- Speaking of John Edwards–is he the new Bill Clinton? Some may think he’s the right person to carry on his legacy. (“John Edwards is the new Clinton, Spitzer, Craig”, MiamiHerald.com, Aug. 13).
- I thought the law was well-settled that you could say ignorant, mean and hurtful things (and, shame on those who do). But, anyway the Oregon Supreme Court unanimously agreed. (“Oregon court says racist, insulting speech is protected”, OregonLive.com, Aug. 14).
- Also from Oregon–a young man’s family filed a wrongful death lawsuit in the police shooting death of their son. “We were forced to go ahead and file this to shed light on the events of that night” his mother said. Shed light? So, what’s with the $14M demand? And, what’s this about him threatening police with a knife? (“Tigard teen’s family sues for millions in fatal police shooting”, OregonLive.com, Aug. 13 & Sep. 17 ’06).
- Let the plaintiff’s bar go to bat for you on this one–after a Utah school learned of a bat infestation it partnered with the county health department to exterminate them. Meanwhile, the district made intercom announcements asking students who may have had contact with bats to seek assistance, and made voluntary payments to seven students for rabies vaccinations. A student’s mother sues despite no evidence her son contracted rabies or suffered any other injury. (“Lehi Mom sues Alpine School District over bats”, Deseret News, Jul. 17).
Here’s a good article on the American practice of allowing litigants to hire their own experts. Each expert advocates a position favorable to “their” side often rendering the dueling experts’ opinions of limited usefulness to the jury. Other countries implement different mechanisms for engaging expert testimony including having the judge select the expert. That sounds less partisan and cheaper, too. (“In U.S., Expert Witnesses Are Partisan”, The New York Times, Aug. 11).
And, I’m reminded of Ron Coleman’s post where he quotes an article describing hired experts as “witnesses having other rational explanations”. (Try the acronym and you’ll get it).
The need for tort reform doesn’t necessarily arise from headline-grabbing blockbuster verdicts but rather a “death by a thousand cuts” of many small suits of questionable merit. Example: A woman sues the party host after drinking and then attempting to get on his horse as part of the party festivities. She falls, suffers injuries and files suit against the host making general allegations of negligence, including, “providing … the opportunity to participate in the ‘inherently dangerous activity of horseback’ ”.
Does the host’s behavior rise to the level of negligence? And, if so how is the woman’s negligence less than his? He may have offered the alcohol; she drank it. He may have offered the horseback ride; she accepted. Have we reached the point in America that we need to have party goers sign waivers for private festivities? But since exculpatory agreements are generally frowned upon by the courts I think I’ll just stay home alone. A lot of fun that will be. (“Suit shows you shouldn’t drink and ride horses”, The West Virginia Record, Aug. 8).
Horse example number 2: Certified Massage Therapist Mercedes Clemens is suing two state agencies because her avocation is massaging horses but the state won’t let her (at least not for a fee) because she is only licensed to massage humans.

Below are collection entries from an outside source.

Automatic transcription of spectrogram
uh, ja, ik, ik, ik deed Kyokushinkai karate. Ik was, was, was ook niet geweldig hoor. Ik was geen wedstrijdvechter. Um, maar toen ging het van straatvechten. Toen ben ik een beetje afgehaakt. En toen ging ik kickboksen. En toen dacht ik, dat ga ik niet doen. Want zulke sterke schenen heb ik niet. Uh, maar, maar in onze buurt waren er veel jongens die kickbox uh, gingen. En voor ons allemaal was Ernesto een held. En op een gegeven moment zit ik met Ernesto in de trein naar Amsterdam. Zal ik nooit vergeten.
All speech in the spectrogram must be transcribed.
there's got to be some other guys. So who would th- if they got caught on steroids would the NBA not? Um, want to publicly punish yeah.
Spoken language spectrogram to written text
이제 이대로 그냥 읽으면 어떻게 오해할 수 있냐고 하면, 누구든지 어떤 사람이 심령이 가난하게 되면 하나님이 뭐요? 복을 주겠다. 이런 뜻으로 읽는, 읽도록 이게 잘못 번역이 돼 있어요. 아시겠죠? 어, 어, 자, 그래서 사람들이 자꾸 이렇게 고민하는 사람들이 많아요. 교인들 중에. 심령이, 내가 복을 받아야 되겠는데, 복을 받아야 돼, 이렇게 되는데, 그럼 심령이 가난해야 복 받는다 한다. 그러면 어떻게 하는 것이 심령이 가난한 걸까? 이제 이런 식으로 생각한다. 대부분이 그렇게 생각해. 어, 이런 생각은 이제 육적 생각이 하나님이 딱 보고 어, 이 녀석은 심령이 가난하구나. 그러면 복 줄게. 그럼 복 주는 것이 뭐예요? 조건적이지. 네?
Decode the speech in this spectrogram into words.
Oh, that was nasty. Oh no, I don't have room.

And, for once it’s really not about the money because she’s not asking for it in her lawsuit, just the right to massage animals. It’s not as if Clemens is practicing pediatric anesthesiology for kicks. So who cares, really?

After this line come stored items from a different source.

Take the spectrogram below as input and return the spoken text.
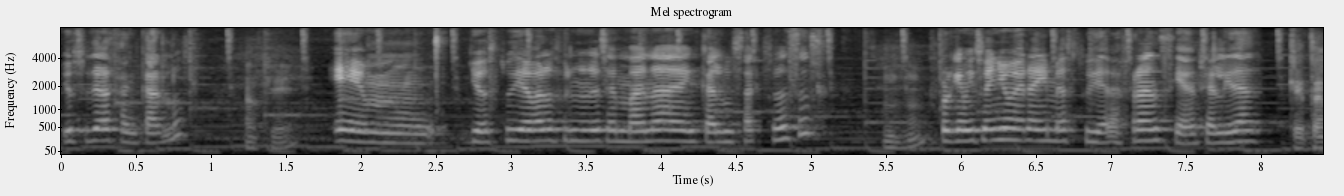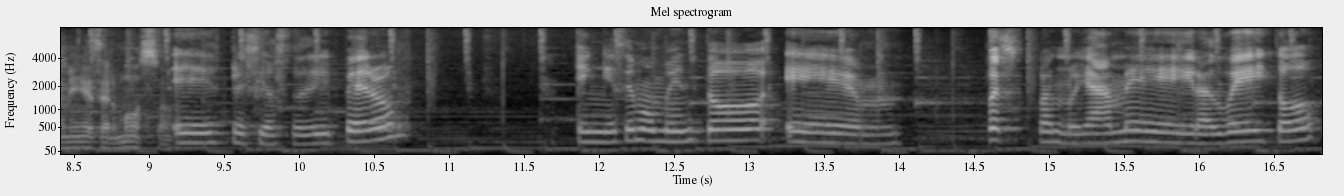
yo soy de San Carlos, Ok. em, yo estudiaba los fines de semana en Calusac, Francia, Ujú. porque mi sueño era irme a estudiar a Francia, en realidad. Que también es hermoso. Es precioso, pero en ese momento, eh, pues cuando ya me gradué y todo,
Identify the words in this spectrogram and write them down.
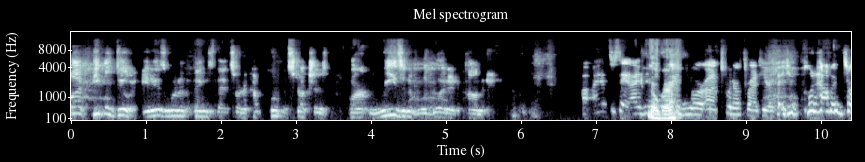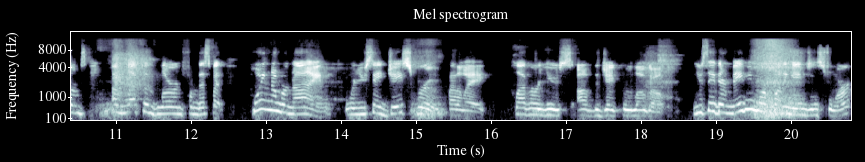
but people do it. It is one of the things that sort of corporate structures are reasonably good at accommodating. I have to say, I've enjoyed okay. your uh, Twitter thread here that you put out in terms of lessons learned from this. But point number nine, where you say J Screw, by the way, clever use of the J Crew logo. You say there may be more fun and games in store.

I suspect it’s the veterinary board or the National Board of Certification for Animal Acupressure (at the behest of its members) who fear Clemens and people like her will poach their clients. And, if the state would simply step out of the way in this instance it could avoid this lawsuit. (“Woman sues for right to massage horses”, MSNBC, Aug. 11 and “Rockville therapist sues state for right to massage animals”, Gazette.Net, Jul 2).